[Try it]
Count up the lines below that hold "this", then give that count by itself.

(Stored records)

──────────────────────────────

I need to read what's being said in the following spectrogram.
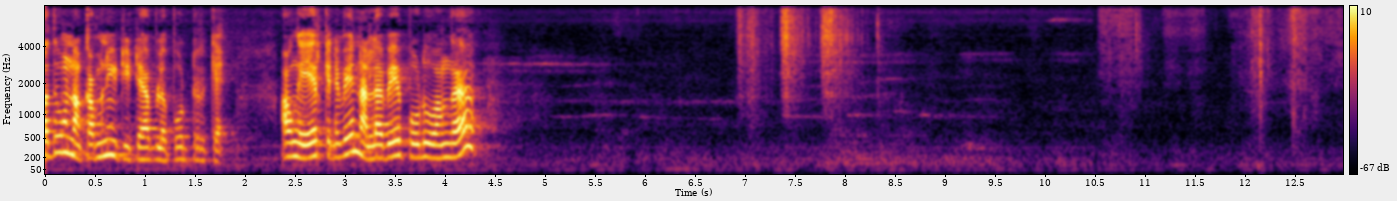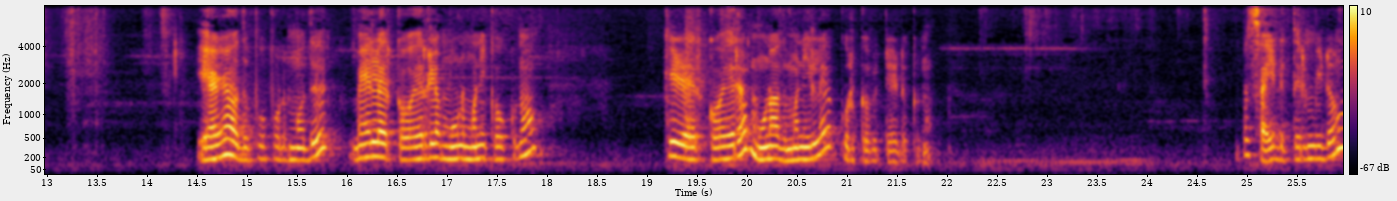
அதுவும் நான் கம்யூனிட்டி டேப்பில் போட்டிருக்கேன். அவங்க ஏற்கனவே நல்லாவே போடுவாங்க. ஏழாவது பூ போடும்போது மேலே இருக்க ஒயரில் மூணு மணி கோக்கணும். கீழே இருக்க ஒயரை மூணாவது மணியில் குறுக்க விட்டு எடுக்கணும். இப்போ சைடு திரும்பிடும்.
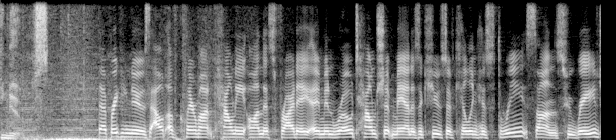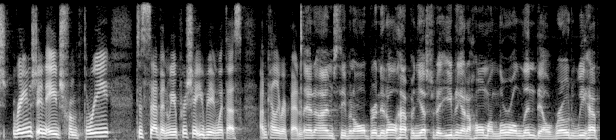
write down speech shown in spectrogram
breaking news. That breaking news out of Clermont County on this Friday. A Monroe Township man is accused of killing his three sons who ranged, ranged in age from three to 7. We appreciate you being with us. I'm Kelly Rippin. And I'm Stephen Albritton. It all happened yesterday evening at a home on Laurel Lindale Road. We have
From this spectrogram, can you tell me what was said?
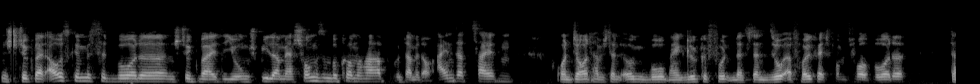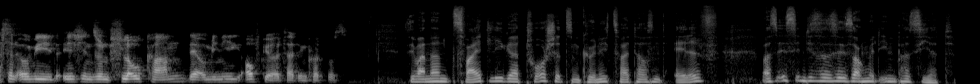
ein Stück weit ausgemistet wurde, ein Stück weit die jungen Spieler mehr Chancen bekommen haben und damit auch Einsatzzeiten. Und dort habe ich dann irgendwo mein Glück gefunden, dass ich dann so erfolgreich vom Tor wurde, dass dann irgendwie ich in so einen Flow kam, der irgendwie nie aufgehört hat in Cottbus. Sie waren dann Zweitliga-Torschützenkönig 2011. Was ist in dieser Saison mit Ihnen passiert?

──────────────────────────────

[Task answer]
2